After reading both of these novels, I realized how much more I could relate to Villarejo’s, The Basics- Film Studies. Not only do I find myself watching more movies than readings fantasy novels, but I also found the aspects behind it to be a lot more interesting. Armitt did state a lot of facts. However, I feel that Villarejo did a much better job backing up these facts with specific examples. You could tell she was well informed about the topic she was discussing. I’d have to say I was much more impressed with her writing and even though the beginning was very dry and boring, it was a lot easier for me to read.
One of the things that really stood out to me was how she bolded certain terms she was discussing. The definitions of these terms also helped me to understand it a little better. I also liked how she compared the structure of film and language. It is composed of fundamental units, called shots, which rely upon edits to join shots together into larger strings called sequences, just as words become sentences. Many films depend on cinematic conventions (rules), a form of film grammar that’s evolved overtime.
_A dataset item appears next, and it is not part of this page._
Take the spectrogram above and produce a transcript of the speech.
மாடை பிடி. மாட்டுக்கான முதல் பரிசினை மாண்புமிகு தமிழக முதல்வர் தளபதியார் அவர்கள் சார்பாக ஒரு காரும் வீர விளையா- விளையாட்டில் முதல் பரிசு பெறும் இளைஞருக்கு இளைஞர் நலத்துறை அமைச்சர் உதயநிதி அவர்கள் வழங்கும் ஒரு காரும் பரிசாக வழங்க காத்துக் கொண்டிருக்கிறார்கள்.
One of the things I didn’t like was how quickly she discussed her topics. I would have liked to see her go into a little more depth to give us, readers a better understanding of each chapter.
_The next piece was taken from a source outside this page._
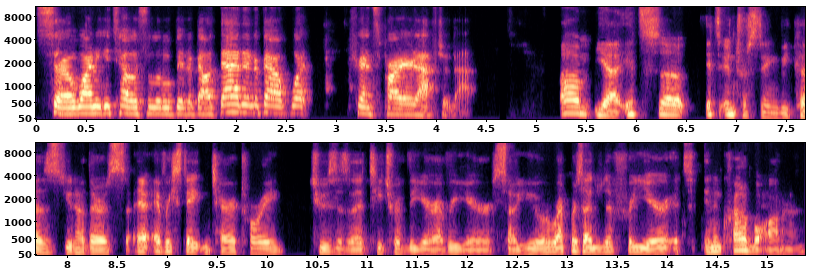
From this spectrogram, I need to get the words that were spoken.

Overall, this book would not be one of my top choices to read, but I’d highly recommend it over Fantasy Fiction, by Armitt anyday.